▸ MATERIALS PROVIDED
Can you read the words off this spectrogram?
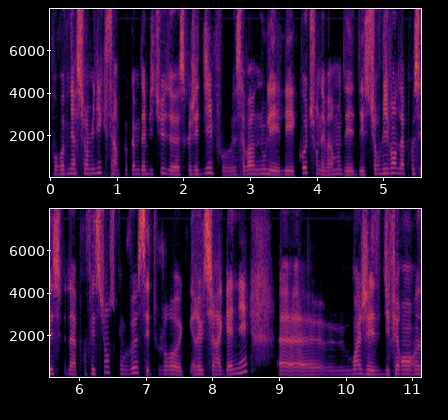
pour revenir sur Milik, c'est un peu comme d'habitude ce que j'ai dit. Il faut savoir, nous les, coachs, on est vraiment des survivants de la, profession, ce qu'on veut, c'est toujours euh, réussir à gagner. Euh, moi, j'ai différents, euh,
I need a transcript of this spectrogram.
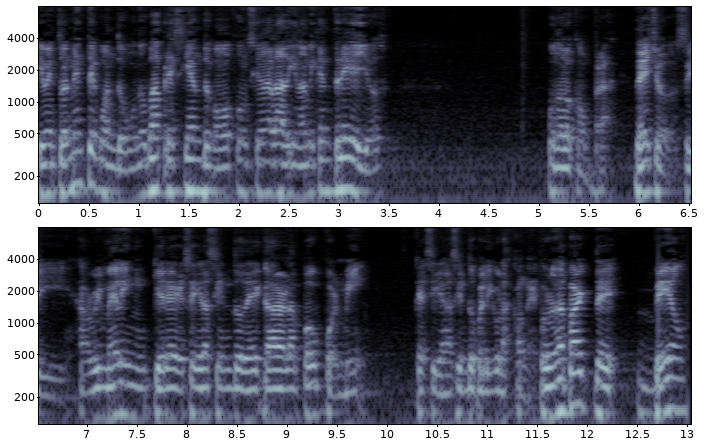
Y eventualmente cuando uno va apreciando cómo funciona la dinámica entre ellos, uno lo compra. De hecho, si Harry Melling quiere seguir haciendo de Edgar Poe, por mí, que sigan haciendo películas con él. Por una parte, Bale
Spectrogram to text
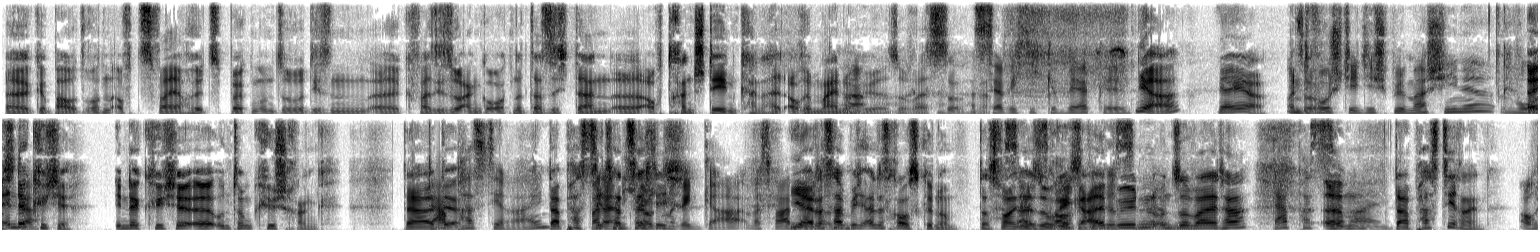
äh, gebaut worden auf zwei Holzböcken und so, die sind äh, quasi so angeordnet, dass ich dann äh, auch dran stehen kann, halt auch in meiner Ja, Höhe, so weißt du. Hast ja richtig gewerkelt. Ja, ja, ja. Und so. wo steht die Spülmaschine? Äh, in der da? Küche. In der Küche äh, unterm Kühlschrank. Da, Da der, passt die rein? da passt die nicht tatsächlich- irgendein Regal? Was war denn ja, da das habe ich alles rausgenommen. Das Hast waren ja so Regalböden und so weiter. Da passt sie Ähm, rein. da passt die rein. Auch,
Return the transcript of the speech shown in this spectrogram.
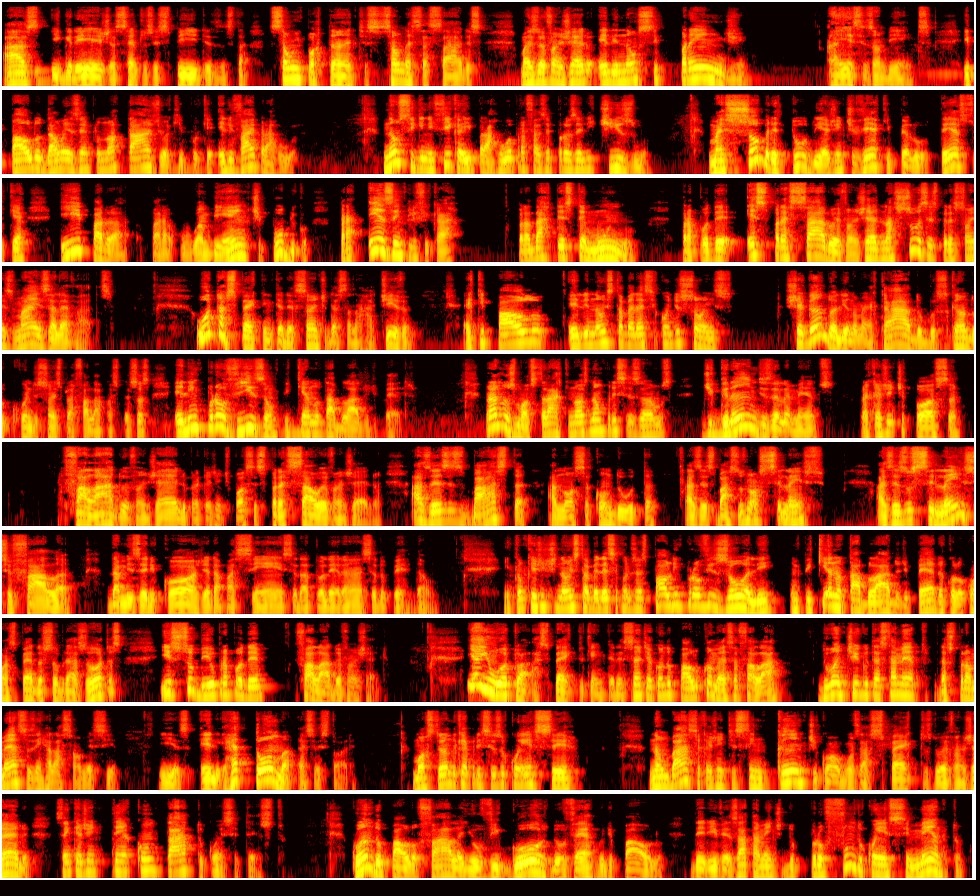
As igrejas, centros espíritas, tá, são importantes, são necessárias, mas o evangelho ele não se prende a esses ambientes. E Paulo dá um exemplo notável aqui, porque ele vai para a rua. Não significa ir para a rua para fazer proselitismo, mas, sobretudo, e a gente vê aqui pelo texto, que é ir para para o ambiente público para exemplificar, para dar testemunho, para poder expressar o evangelho nas suas expressões mais elevadas. Outro aspecto interessante dessa narrativa é que Paulo ele não estabelece condições. Chegando ali no mercado, buscando condições para falar com as pessoas, ele improvisa um pequeno tablado de pedra. Para nos mostrar que nós não precisamos de grandes elementos para que a gente possa falar do evangelho, para que a gente possa expressar o evangelho. Às vezes basta a nossa conduta, às vezes basta o nosso silêncio. Às vezes o silêncio fala da misericórdia, da paciência, da tolerância, do perdão. Então que a gente não estabeleça condições. Paulo improvisou ali um pequeno tablado de pedra, colocou as pedras sobre as outras e subiu para poder falar do evangelho. E aí um outro aspecto que é interessante é quando Paulo começa a falar do Antigo Testamento, das promessas em relação ao Messias. Ele retoma essa história, mostrando que é preciso conhecer. Não basta que a gente se encante com alguns aspectos do Evangelho sem que a gente tenha contato com esse texto. Quando Paulo fala, e o vigor do verbo de Paulo deriva exatamente do profundo conhecimento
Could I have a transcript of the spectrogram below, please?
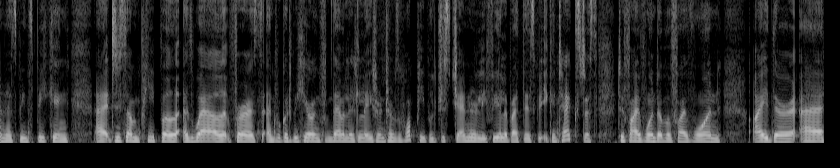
Lenihan has been speaking uh, to some people as well for us, and we're going to be hearing from them a little later in terms of what people just generally feel about this. But you can text us to 51551 either. Uh,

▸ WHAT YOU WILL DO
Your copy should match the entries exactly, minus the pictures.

▸ RESULT OF THE TASK
Can you read the words off this spectrogram?
pour revenir sur Milik, c'est un peu comme d'habitude ce que j'ai dit. Il faut savoir, nous les, coachs, on est vraiment des survivants de la, profession, ce qu'on veut, c'est toujours euh, réussir à gagner. Euh, moi, j'ai différents, euh,
I need a transcript of this spectrogram.
Y eventualmente cuando uno va apreciando cómo funciona la dinámica entre ellos, uno lo compra. De hecho, si Harry Melling quiere seguir haciendo de Edgar Poe, por mí, que sigan haciendo películas con él. Por una parte, Bale
Spectrogram to text
äh, gebaut worden auf zwei Holzböcken und so, die sind äh, quasi so angeordnet, dass ich dann äh, auch dran stehen kann, halt auch in meiner Ja, Höhe, so weißt du. Hast ja richtig gewerkelt. Ja, ja, ja. Und so. wo steht die Spülmaschine? Äh, in der da? Küche. In der Küche äh, unterm Kühlschrank. Da, Da der, passt die rein? da passt die nicht tatsächlich- irgendein Regal? Was war denn ja, da das habe ich alles rausgenommen. Das Hast waren ja so Regalböden und so weiter. Da passt sie Ähm, rein. da passt die rein. Auch,
Return the transcript of the speech shown in this spectrogram.
As igrejas, centros espíritas, tá, são importantes, são necessárias, mas o evangelho ele não se prende a esses ambientes. E Paulo dá um exemplo notável aqui, porque ele vai para a rua. Não significa ir para a rua para fazer proselitismo, mas, sobretudo, e a gente vê aqui pelo texto, que é ir para para o ambiente público para exemplificar, para dar testemunho, para poder expressar o evangelho nas suas expressões mais elevadas. Outro aspecto interessante dessa narrativa é que Paulo ele não estabelece condições. Chegando ali no mercado, buscando condições para falar com as pessoas, ele improvisa um pequeno tablado de pedra. Para nos mostrar que nós não precisamos de grandes elementos para que a gente possa falar do evangelho, para que a gente possa expressar o evangelho. Às vezes basta a nossa conduta, às vezes basta o nosso silêncio. Às vezes o silêncio fala da misericórdia, da paciência, da tolerância, do perdão. Então que a gente não estabeleça condições. Paulo improvisou ali um pequeno tablado de pedra, colocou as pedras sobre as outras e subiu para poder falar do evangelho. E aí um outro aspecto que é interessante é quando Paulo começa a falar do Antigo Testamento, das promessas em relação ao Messias. Ele retoma essa história, mostrando que é preciso conhecer. Não basta que a gente se encante com alguns aspectos do Evangelho sem que a gente tenha contato com esse texto. Quando Paulo fala, e o vigor do verbo de Paulo deriva exatamente do profundo conhecimento
Could I have a transcript of the spectrogram below, please?
Lenihan has been speaking uh, to some people as well for us, and we're going to be hearing from them a little later in terms of what people just generally feel about this. But you can text us to 51551 either. Uh,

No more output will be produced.